Wonders of WashingtonNational 4-H Youth Conference Center 7100 Connecticut Ave.Chevy Chase, MD 20815Phone: 301-961-2801
Included with all Wonder of Washington itineraries, the Nightview takes groups to see our Nation’s Capital city. Highlights include landmarks such as the White House, the Capitol, Jefferson, Lincoln and FDR memorials illuminated at night. Each tour is led by a licensed DC tour guide.
Not everyone defines citizenship in the same way. This workshop allows young people to define what citizenship means to them. Once they understand the qualities of a citizen, they will use their definition to analyze scenarios that ask the tough questions about what it really means to be a good citizen.
Our country’s history is full of great leaders. But what makes a great leader? What is leadership? Participants will define leadership, and see how their definition compares to the leaders who are memorialized in Washington DC, and to the current leaders on Capital Hill.
Washington DC will be an experience of a lifetime for everyone in your group. Learn to work as a team so that all your young people interact with one another to make this a memorable trip. Discuss the six stages of building a team, while playing games working together.
Test your group’s knowledge of our Nation’s Capital and their Washington, DC experience with this fun and challenging quiz game.
This workshop is designed to give youth a better understanding and appreciation of the three branches of the federal government and how they function.
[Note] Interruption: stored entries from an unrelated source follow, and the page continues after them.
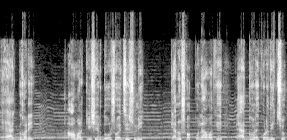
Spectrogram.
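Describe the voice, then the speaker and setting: Man voicing a high-pitched, sorrowful village ghost. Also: measured pace, over music. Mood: desperate. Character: sorrowful, kindly male ghost of a poor villager. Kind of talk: dramatic cartoon voice-over.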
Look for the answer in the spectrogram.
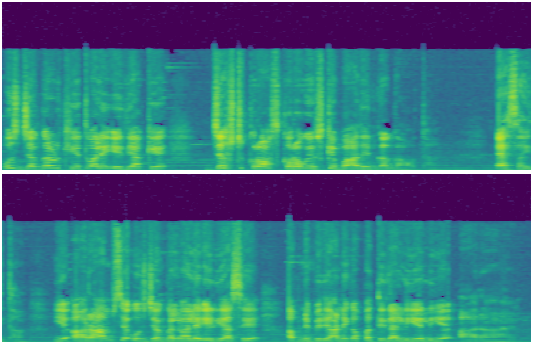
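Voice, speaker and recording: A woman's voice: on the high side, normal speed, faint music behind. Chatty woman telling a spooky tale. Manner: chatty, repeats phrases for effect. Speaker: storyteller. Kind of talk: casual spoken storytelling.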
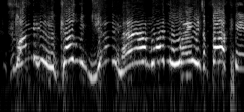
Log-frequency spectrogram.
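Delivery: put-on shouting and screaming. Acting out a man in a story, shouting and screaming. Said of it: "as he's like shouting and screaming".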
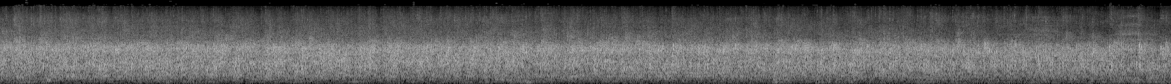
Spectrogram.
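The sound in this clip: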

It enables participants to see the connection between how our government works and the many sites they will see during their Wonders of Washington experience.
Images are all around us! Compare and analyze what we see on television to what we see in the monuments and memorials in Washington, DC. In order to understand what we are seeing, we need to be able to recognize these images, their meanings, and how we are affected by them.
Are your students interested in journalism, current events, writing, or telling stories? This workshop teaches young people how to write a news release, create a PSA, and analyze the media—all in relation to their visit to Washington, DC.
Helping our environment is an important part of being a good citizen. Learn how to conserve energy in your home. Plant a tree. Create a public service announcement (PSA) so that you can inform others how they can help save the environment too!
America is known as a “melting pot” with our population made up of people of many nationalities, races, and religions. This lesson explores what religious tolerance looks like in America and compares and contrasts it with policies and social norms in other countries.
This workshop will explore the topics of religious freedom and the separation of church and state, key principals upon which our country was founded. Participants will also begin to examine the often blurry line in which church and state intersect in today's government.
In this workshop, participants will take an in depth look at recent debates regarding the role of religion in government. Such topics may include the issues of the Ten Commandments and other religious symbols in front of government buildings, the use of federal funds toward faith-based initiatives, and religion in our school systems.
Participants will receive an introduction to the five types of community service: direct service, indirect service, awareness raising, advocacy, community organizing. The goal of this workshop is to broaden participants understanding of community service is. The session will encourage participants to think critically about the needs in their community and how they can respond.
This workshop allows participants to explore the complex causes of homelessness through role play. Each member of the group receives an identity as a low-income person and is challenged to pay the monthly bills and deal with various service agencies while handling personal issues that develop.
Participants will learn the key elements to successful action planning, discuss issues important to their communities and develop action plans to take home to their schools and/or communities.